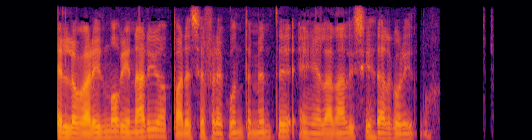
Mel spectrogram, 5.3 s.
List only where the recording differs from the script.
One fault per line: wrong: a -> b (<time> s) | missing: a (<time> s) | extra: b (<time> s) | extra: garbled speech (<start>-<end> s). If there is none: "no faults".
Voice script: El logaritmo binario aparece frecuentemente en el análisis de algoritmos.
no faults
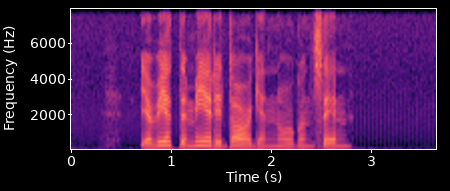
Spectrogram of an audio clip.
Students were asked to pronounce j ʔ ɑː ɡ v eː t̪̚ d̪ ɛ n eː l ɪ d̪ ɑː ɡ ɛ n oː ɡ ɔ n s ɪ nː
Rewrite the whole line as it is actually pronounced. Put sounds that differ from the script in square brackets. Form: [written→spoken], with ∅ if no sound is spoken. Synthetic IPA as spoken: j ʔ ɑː ɡ v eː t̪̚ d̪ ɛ [n→m] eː [l→ɾ] ɪ d̪ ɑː ɡ ɛ [n→nː] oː ɡ ɔ n s ɪ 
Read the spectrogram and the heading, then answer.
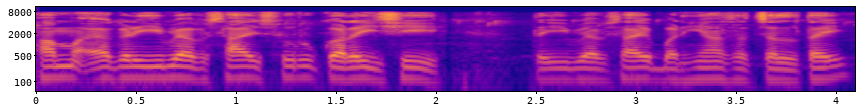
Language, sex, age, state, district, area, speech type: Maithili, male, 30-45, Bihar, Muzaffarpur, rural, spontaneous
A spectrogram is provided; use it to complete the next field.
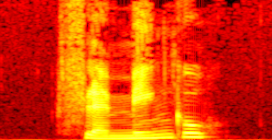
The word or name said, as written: flamenco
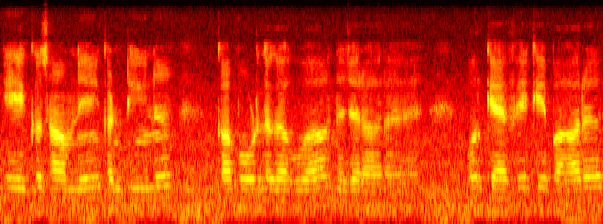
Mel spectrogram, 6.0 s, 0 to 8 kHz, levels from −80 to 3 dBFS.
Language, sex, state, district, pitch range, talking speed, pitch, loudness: Hindi, male, Chandigarh, Chandigarh, 115-120 Hz, 150 wpm, 115 Hz, -19 LUFS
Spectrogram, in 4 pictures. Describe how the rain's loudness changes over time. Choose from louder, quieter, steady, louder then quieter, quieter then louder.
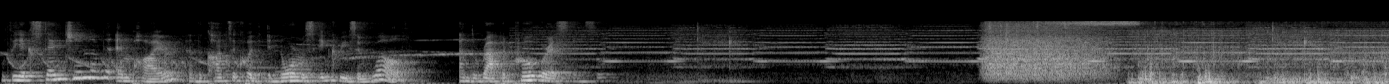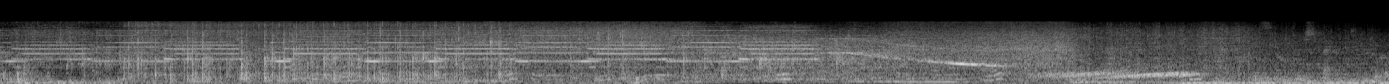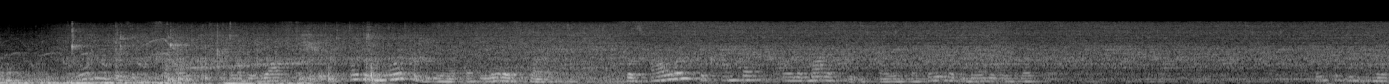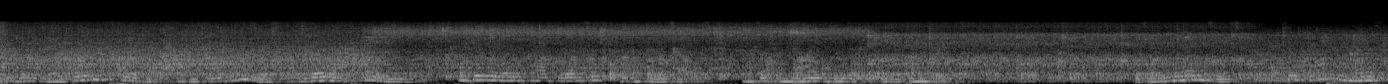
quieter.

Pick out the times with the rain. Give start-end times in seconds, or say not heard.
9.8-55.5.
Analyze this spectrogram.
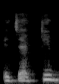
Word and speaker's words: adjective: In adjective, D is silent.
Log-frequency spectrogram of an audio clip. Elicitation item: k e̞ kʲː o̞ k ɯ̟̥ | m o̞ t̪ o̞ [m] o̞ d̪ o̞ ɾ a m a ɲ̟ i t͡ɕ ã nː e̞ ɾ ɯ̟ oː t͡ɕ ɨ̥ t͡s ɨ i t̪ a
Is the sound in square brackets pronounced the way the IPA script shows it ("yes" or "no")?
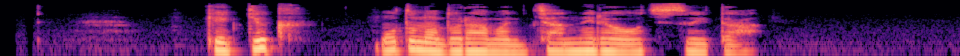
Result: no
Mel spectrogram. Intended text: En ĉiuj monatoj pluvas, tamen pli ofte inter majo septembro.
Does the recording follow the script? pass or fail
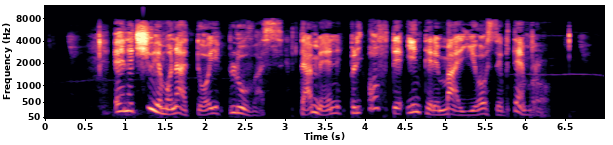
pass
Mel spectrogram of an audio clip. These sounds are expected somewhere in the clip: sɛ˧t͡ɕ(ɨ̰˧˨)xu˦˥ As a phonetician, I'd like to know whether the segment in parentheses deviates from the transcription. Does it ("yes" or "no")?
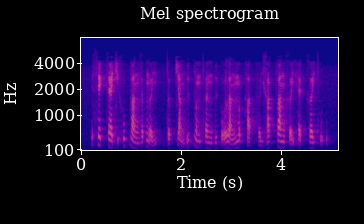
no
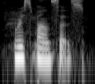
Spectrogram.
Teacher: Um, okay, the word responses what I was noticing here was you were almost saying responses, which instead of saying respa, so the second uh, syllable here is the ah sound, just like prato, chato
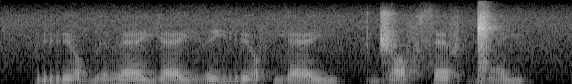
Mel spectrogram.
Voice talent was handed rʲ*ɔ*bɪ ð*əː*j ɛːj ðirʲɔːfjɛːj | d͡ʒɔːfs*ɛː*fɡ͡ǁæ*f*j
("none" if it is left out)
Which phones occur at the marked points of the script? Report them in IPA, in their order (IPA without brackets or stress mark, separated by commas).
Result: ɔ, ɛː, ɛː, none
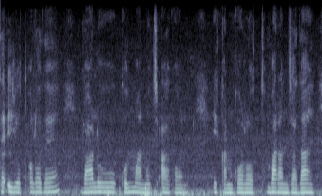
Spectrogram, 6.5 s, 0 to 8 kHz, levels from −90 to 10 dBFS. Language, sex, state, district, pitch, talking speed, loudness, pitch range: Chakma, female, Tripura, Dhalai, 180 Hz, 95 wpm, -18 LUFS, 165-185 Hz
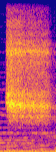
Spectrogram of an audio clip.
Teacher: prepalatal fricativo sordo, pues era el fonema que correspondía a la X, como cuando se llama al silencio a alguien.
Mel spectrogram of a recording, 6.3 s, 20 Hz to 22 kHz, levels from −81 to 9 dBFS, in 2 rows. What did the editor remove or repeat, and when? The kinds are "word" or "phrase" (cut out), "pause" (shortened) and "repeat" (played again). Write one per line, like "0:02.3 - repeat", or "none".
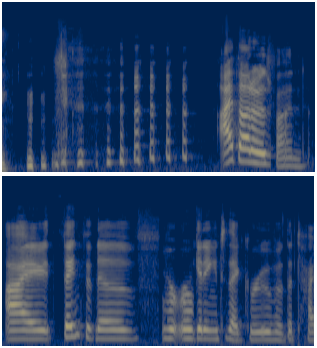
0:02.7 - word
0:03.7 - pause
0:04.1 - phrase
0:05.0 - word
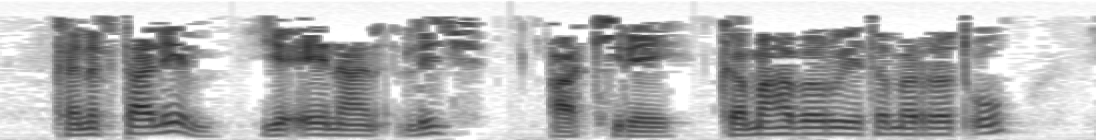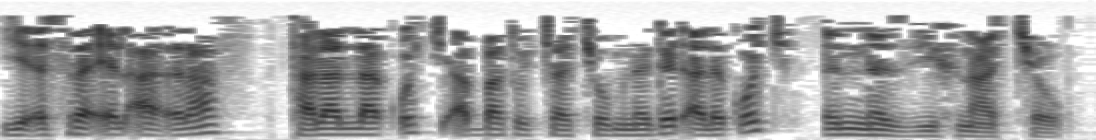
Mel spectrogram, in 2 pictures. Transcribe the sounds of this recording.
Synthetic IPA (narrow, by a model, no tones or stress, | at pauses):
kʰənɨft̪ʰale̞m | jɛʔenanlɨd͡ʒ | ʔakʰiɾe | kʰəmahβəɾujɛt̪ʰəmərːət̪ʼu | jɛʔɨsɾaʔe̞̰lʔa̰ʔlaf | t̪ʰalalːakʼo̞t͡ʃːjɛ̰ʔa̰bːat̪ʰo̞t͡ʃːat͡ʃːɛwmnəɡəd̪a̰ləkʼo̞t͡ʃː | ɨnːəzːihna̰t͡ʃːɛ̰w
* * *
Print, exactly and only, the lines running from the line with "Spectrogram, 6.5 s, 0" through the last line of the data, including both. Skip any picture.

Spectrogram, 6.5 s, 0 to 8 kHz, levels from −90 to 10 dBFS. Language, sex, state, district, pitch, talking speed, loudness, pitch range: Chakma, female, Tripura, Dhalai, 180 Hz, 95 wpm, -18 LUFS, 165-185 Hz
Spectrogram of an audio clip.
Teacher: prepalatal fricativo sordo, pues era el fonema que correspondía a la X, como cuando se llama al silencio a alguien.
Mel spectrogram of a recording, 6.3 s, 20 Hz to 22 kHz, levels from −81 to 9 dBFS, in 2 rows. What did the editor remove or repeat, and when? The kinds are "word" or "phrase" (cut out), "pause" (shortened) and "repeat" (played again). Write one per line, like "0:02.3 - repeat", or "none".
0:02.7 - word
0:03.7 - pause
0:04.1 - phrase
0:05.0 - word
Mel spectrogram, in 2 pictures. Transcribe the sounds of this recording.
Synthetic IPA (narrow, by a model, no tones or stress, | at pauses):
kʰənɨft̪ʰale̞m | jɛʔenanlɨd͡ʒ | ʔakʰiɾe | kʰəmahβəɾujɛt̪ʰəmərːət̪ʼu | jɛʔɨsɾaʔe̞̰lʔa̰ʔlaf | t̪ʰalalːakʼo̞t͡ʃːjɛ̰ʔa̰bːat̪ʰo̞t͡ʃːat͡ʃːɛwmnəɡəd̪a̰ləkʼo̞t͡ʃː | ɨnːəzːihna̰t͡ʃːɛ̰w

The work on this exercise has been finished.